The federal agency says it has no standard for safe ingestion of lead-contaminated meat. But Bruce Moholt, a former EPA toxicologist familiar with the Ringwood site, said Thursday that if the highest lead readings reported in wildlife were found instead in soil samples, "it would be off the charts."

"When you have contamination in the hundreds of parts per million, that's characteristic of areas with profound lead contamination," he added. "If it's in soil, we'd take it seriously. In a small mammal, I take it very seriously."

Richard Chapin, an environmental engineer who provides technical advice to the Upper Ringwood neighborhood association, said Thursday that those lead readings greatly exceed safety levels for lead in candy set by the federal Food and Drug Administration. Lead in the small animals was found as high as 292 parts per million. The FDA safety level for lead in candy consumed by children is 0.1 parts per million, Chapin noted.
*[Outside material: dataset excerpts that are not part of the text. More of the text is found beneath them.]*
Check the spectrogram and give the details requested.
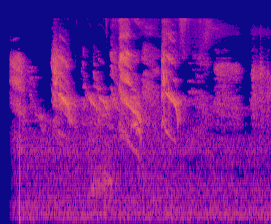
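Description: A black drongo gives harsh, rasping alarm calls, four or five high scratchy bursts sweeping downward over about three seconds, with soft clicks at the start and end.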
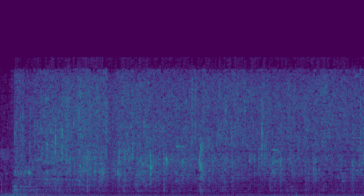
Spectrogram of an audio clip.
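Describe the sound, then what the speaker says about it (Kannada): Onion frying in oil for a beetroot stir-fry, a dense continuous sizzle close up with a few light stirring clicks, no one speaking. "ಈರುಳ್ಳಿಯನ್ನು ಹೆಚ್ಚೇನು ಫ್ರೈ ಆಗಬೇಕಂತೇನಿಲ್ಲ."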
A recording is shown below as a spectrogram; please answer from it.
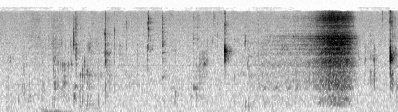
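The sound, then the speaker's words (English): Soft, wet chewing and biting on a juicy food during a tasting, quiet and squishy with a few sharper bites and a louder breathy burst near the end. “Hang on, let's have a taste.”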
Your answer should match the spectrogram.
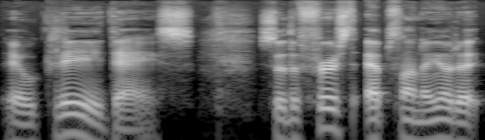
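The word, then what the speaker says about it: Εὐκλείδης: and how it's pronounced monogreek pronunciation afgridis but in the illusion pronunciation which represents that roman classical period roughly of 100 bc to 200 a.d but of course as a convention can work for the whole span of ancient greek by design it is but what is it and actually that arkhan's time and nucleus time how did he say his name almost certainly was something more like euclides so the first epsilon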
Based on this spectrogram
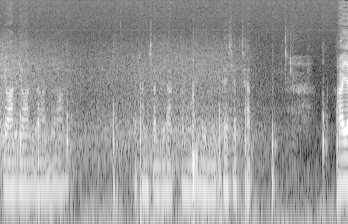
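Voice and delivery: hushed whisper while creeping back through the cave. Real, not acted. Player sneaking back through the cave, whispering to himself. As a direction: keep it to a breath, just whispering.

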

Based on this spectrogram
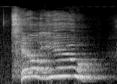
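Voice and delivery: very high, shrill witch cry; suddenly shrill. A narrator's reading. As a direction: shriek it back in outraged disbelief. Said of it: "her voice growing suddenly shriller".

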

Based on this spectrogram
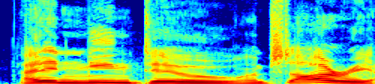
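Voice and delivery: loud, high plea of guilt; mock distraught apology. Man apologizing for eating bug brains, mock distraught. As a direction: wail it with hammed-up remorse. Mock remorse over swallowed bugs.

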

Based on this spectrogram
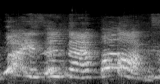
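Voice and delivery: very high, slow, loud demand; alarmed mom. Retold or imitated. Mother hearing a meow from the box, shocked. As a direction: ask in shock. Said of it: "She said".

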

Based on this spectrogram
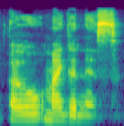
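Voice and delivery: normal talking voice

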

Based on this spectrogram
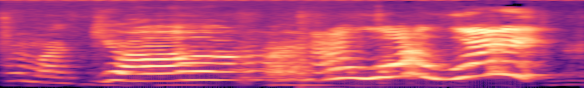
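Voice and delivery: high loud whining yell; raging gamer. Real, not acted. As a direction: tantrum shouting.

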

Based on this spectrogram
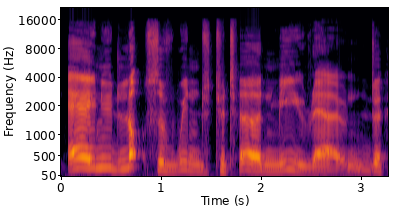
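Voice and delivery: loud, scornful squawk of a voice; scoffing cockerel. A narrator's reading. Cockerel mocks the little breeze, scoffing. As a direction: belittle the listener with drawn-out disdain. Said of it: "scoffed Coco the Cockerel".

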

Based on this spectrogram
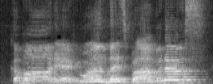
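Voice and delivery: loud, high cartoon cheer; Dora. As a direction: cheer like a kids' show host.

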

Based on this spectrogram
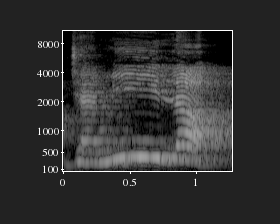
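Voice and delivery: جميلة said slowly and loudly, syllables drawn out. Shown as a demonstration. Teacher sounds out what remains after erasing a syllable. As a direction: stretch جميلة out for the class. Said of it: "تبقى".

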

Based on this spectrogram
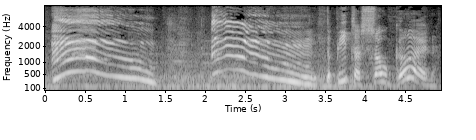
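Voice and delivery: high hummed mm, then slow high voice; seagull voice. Acted. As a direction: voice the bird enjoying its food. Voicing the seagull eating.

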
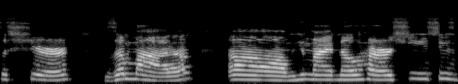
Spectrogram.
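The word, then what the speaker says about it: Sasheer Zamata: And Sashir, I think her name is pronounced Sashir Zamata.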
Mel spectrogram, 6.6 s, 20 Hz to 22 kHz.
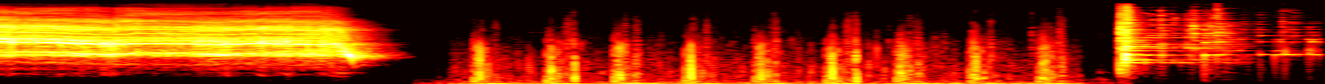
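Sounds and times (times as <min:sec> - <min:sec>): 
child's loud shrill scream: 0:00.0 - 0:02.0
stamping feet: 0:02.2 - 0:05.5.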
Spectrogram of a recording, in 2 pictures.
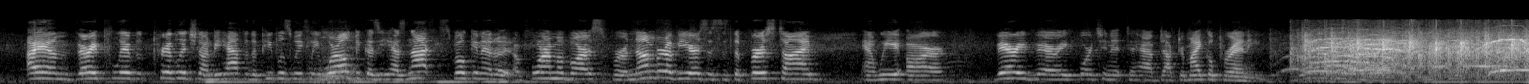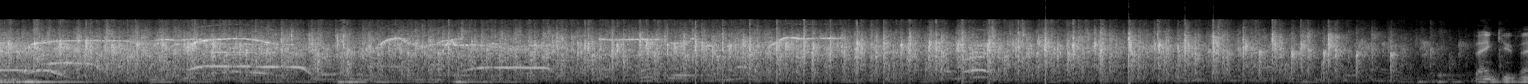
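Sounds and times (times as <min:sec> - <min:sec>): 
speech: 0:00.3 - 0:13.9, 0:30.1 - 0:30.5
audience applause: 0:12.8 - 0:30.5.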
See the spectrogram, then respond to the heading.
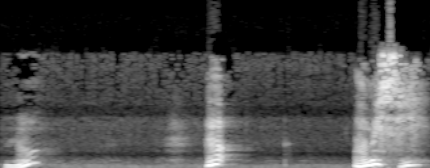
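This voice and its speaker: A flustered working-class cleaning woman who stammers and blurts things out, her husky voice swooping up and down in a lively way. This is 1950s radio drama acting. The sound is a dull, muffled old radio recording. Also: a little high, drawn-out words, heavily acted. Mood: chatty. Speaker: witness.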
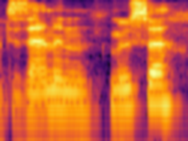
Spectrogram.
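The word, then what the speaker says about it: Džanan Musa: And then in addition to Kurucs, who is possibly going to miss the start of the season, you've got, I don't even know how to pronounce his name, Dzanin Musa. Say that right? – Yeah, close enough.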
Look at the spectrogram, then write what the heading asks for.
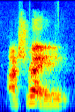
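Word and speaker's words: אשרי: Ashrei, like axe, red.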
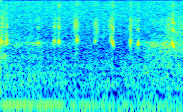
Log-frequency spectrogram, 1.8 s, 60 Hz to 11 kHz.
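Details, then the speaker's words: 1967 Mercury Cougar A/C belt idler pulley spun by hand, original Japanese bearing: turns freely but short high chirpy squeaks about four or five a second, a worn bearing needing replacement. "you know it turns freely but hear that squeak yeah that could be a big problem on that next Route 66 tour"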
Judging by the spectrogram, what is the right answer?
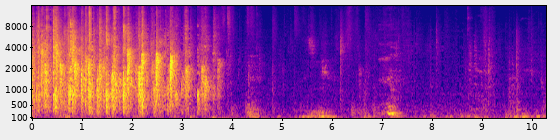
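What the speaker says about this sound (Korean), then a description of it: "큰 박수로 환영하는 응원의 박수 또 하나님께 영광 올려드리는 박수로 맞이하겠습니다" Members of a church congregation clap loudly together to welcome a missionary, a burst of brisk applause lasting about four seconds before dying away into quiet room sounds and faint shuffling.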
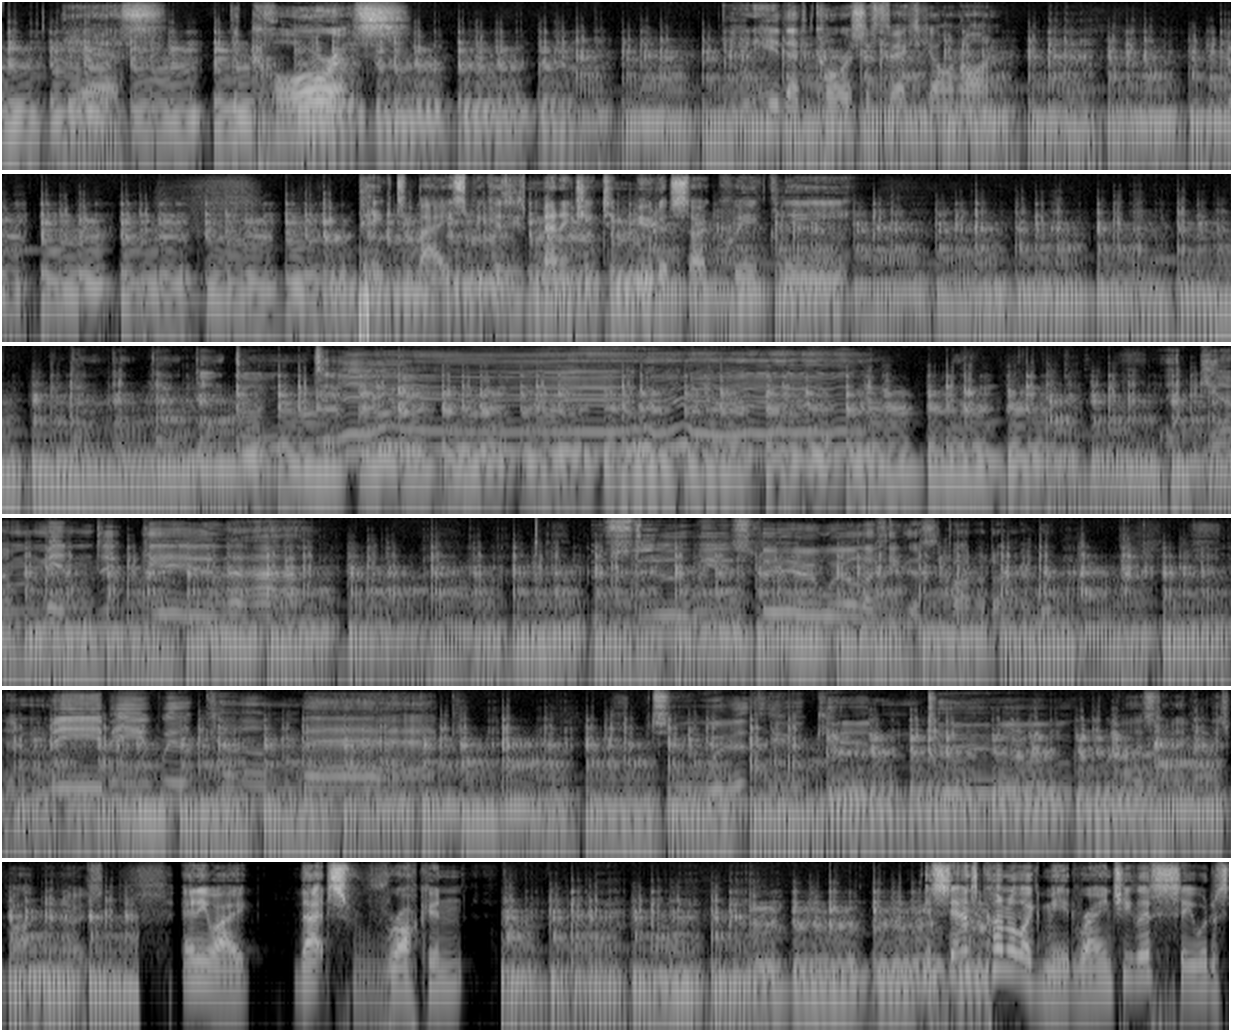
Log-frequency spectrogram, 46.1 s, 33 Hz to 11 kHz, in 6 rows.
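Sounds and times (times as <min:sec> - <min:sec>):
electric bass guitar with chorus effect: 0:00.0 - 0:39.4, 0:41.5 - 0:44.7.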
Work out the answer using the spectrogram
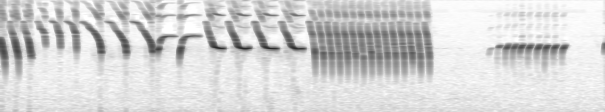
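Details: Canary song used as a lure for training young birds: swooping whistled notes in quick sequence, a dense rapid roll of descending chips, a pause, then a short buzzy trill of repeated notes.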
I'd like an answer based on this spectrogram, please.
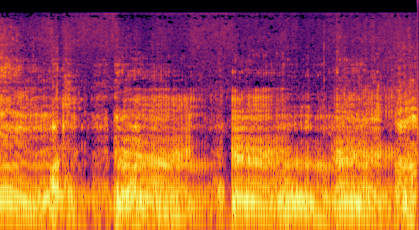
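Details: Lions of the large Munghene pride, lionesses and three Magingalane males, growl and snarl in deep, rumbling bursts as they squabble over feeding on a young rhino bull they brought down in the bush.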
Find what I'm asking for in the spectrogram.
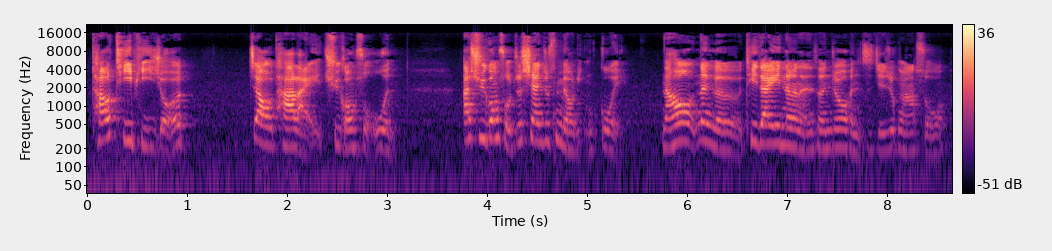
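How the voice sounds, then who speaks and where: A woman's voice: medium pitch, expressive, a little fast, pushed and bright. A woman, co-hosting a podcast and animatedly telling a story, often laughing and acting out the people in it. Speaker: podcast co-host. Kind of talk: casual storytelling chat.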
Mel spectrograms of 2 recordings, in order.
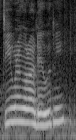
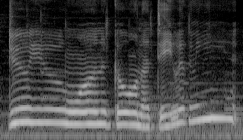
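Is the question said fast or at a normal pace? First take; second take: fast; normal. First: The question is spoken quickly, words rushed together. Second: The question is spoken at a normal pace.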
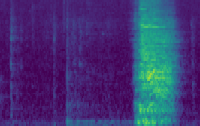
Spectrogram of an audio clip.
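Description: A single short, loud nonverbal vocal burst from a woman, about one and a half seconds in.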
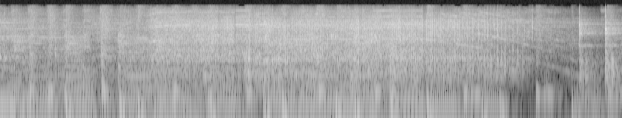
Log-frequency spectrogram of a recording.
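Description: Electric hand mixer running steadily, its beaters whisking an egg into creamed butter and sugar in a ceramic bowl, then slowing down near the end as it is switched off.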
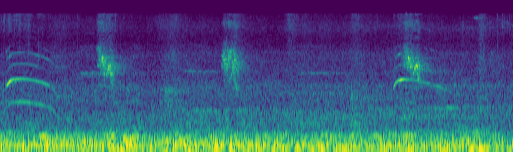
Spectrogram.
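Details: Kittens without their mother give thin, high, arching meows, one at the start and another near the four-second mark, against a low steady rumble.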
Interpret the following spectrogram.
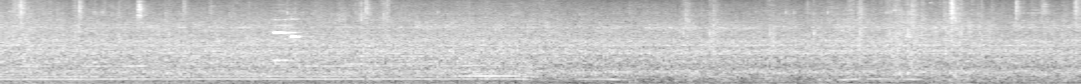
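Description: Volvo Olympian double-decker bus heard from inside while under way: a steady diesel engine drone over road noise, with light rattles. About five seconds in, the engine note drops away, and a short rising engine note follows near nine seconds.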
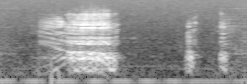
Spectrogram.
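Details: Red deer stag in Romania during the autumn-equinox rut, seeking hinds and roaring to assert supremacy over rivals; one harsh, richly harmonic roar of nearly a second, followed by male narration in Romanian over a steady low hum.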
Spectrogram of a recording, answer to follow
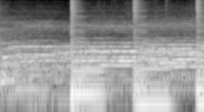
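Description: Electronic keyboard accompaniment in a pause between sung lines: held chords in a choir-like pad over bass notes, with a steady drum beat about every two-thirds of a second.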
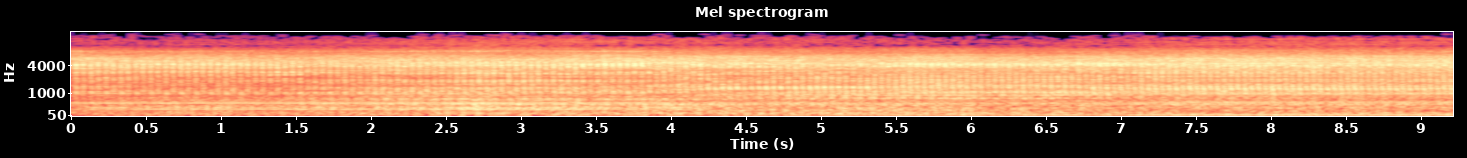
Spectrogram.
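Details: Toyota 1GZ engine: steady idle with a light, uneven knock ticking through the whole run; knock present, cause not pinned down.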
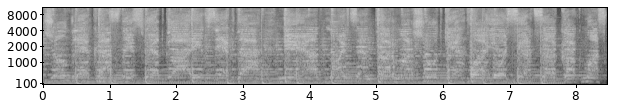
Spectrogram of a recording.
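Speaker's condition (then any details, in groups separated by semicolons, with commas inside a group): No condition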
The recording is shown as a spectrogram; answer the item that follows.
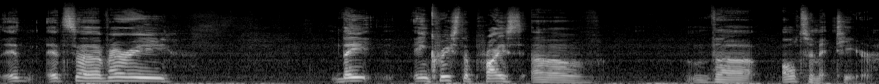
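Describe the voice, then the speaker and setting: Bright, gravelly-voiced young man, lively. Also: mid-range voice. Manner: laughs often and rambles with restarts. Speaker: gaming news channel host. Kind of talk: casual commentary, reading a news article aloud.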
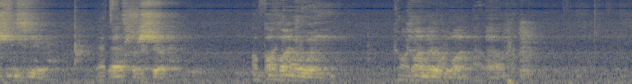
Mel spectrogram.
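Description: A man speaks calmly through a crackling radio.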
Community leader Wayne Mann said his biggest concern is where lead might be found next.

"It's probably going to be the same for the deer, turkey, groundhogs, rabbits and, unfortunately, for us," he said. "I sleep less and less because I wait for more information."

Jay Van Dunk, an avid hunter and gardener, is also worried. He and other residents repeatedly asked officials to test wildlife to determine if local game might be contaminated. The EPA began testing small animals and frogs in October.

"If we hadn't asked for it [the testing], what would have happened?" said Van Dunk.

Ford spokesman Jon Holt said the company is closed this week and not reachable for comment.

"We need to see where the samples were taken, to see if we can line them up with our reconnaissance survey," he said. Those locations are important, he said, because paint sludge had been removed from some sites. In other areas, he said, car parts and lead batteries had previously been dumped and that could be an issue.

Mayor Joanne Atlas said her biggest concern is for the residents' health. She criticized the EPA for not testing until after gardening season was over and hunting season was under way.

Kevin Madonna, an attorneys representing residents in the multimillion-dollar lawsuit against Ford said the findings "validate what the community has been saying for years: "The cleanup has been inadequate."

Madonna is awaiting results from blood samples taken from residents recently tested for dioxin, a byproduct of PCBs linked to cancer and other serious illnesses. Dioxin has been found in attic dust in residents' homes.

E-mail: barry@northjersey.com, layton@northjersey.com, fletcher@northjersey.com

* * *

Fast facts

# Tests of wildlife and plants by the U.S. Environmental Protection Agency found elevated levels of lead in frogs, mice, voles and shrews as well as in Queen Anne's lace, a wild carrot.

# The levels ranged as high as 292 parts per million in small animals and 48 parts per million in plants collected at Ford Motor Co.'s former landfill in Ringwood.

# Lead was also found at up to 120 parts per million in small animals and 12.6 parts per million in plants in another part of Ringwood State Park off Morris Road, two miles east of the landfill off Peters Mine Road.

# Lead was found in frogs at 4.59 parts per million at the landfill and at 6.71 parts per million off Morris Road.

# Even in small amounts, lead can harm the nervous system, kidneys and red blood cell production and can affect reproduction and development, federal health advisories warn.

* * *

What's next

A lawsuit by some 700 current and former residents of Upper Ringwood against Ford Motor Co. resumes Tuesday before U.S. District Judge Joel A. Pisano in Newark. He will hear arguments on Ford motions to dismiss parts of the lawsuit. It is one of the largest environmental litigations in New Jersey.


Reprinted with permission from The Record, www.therecord.com


Top
 Profile  
 
Display posts from previous:  Sort by  
Post new topic Reply to topic  [ 1 post ] 

All times are UTC - 5 hours [ DST ]


Who is online

Users browsing this forum: No registered users and 1 guest


You cannot post new topics in this forum
You cannot reply to topics in this forum
You cannot edit your posts in this forum
You cannot delete your posts in this forum
You cannot post attachments in this forum

Search for:
Jump to:  
cron
Powered by phpBB © 2000, 2002, 2005, 2007 phpBB Group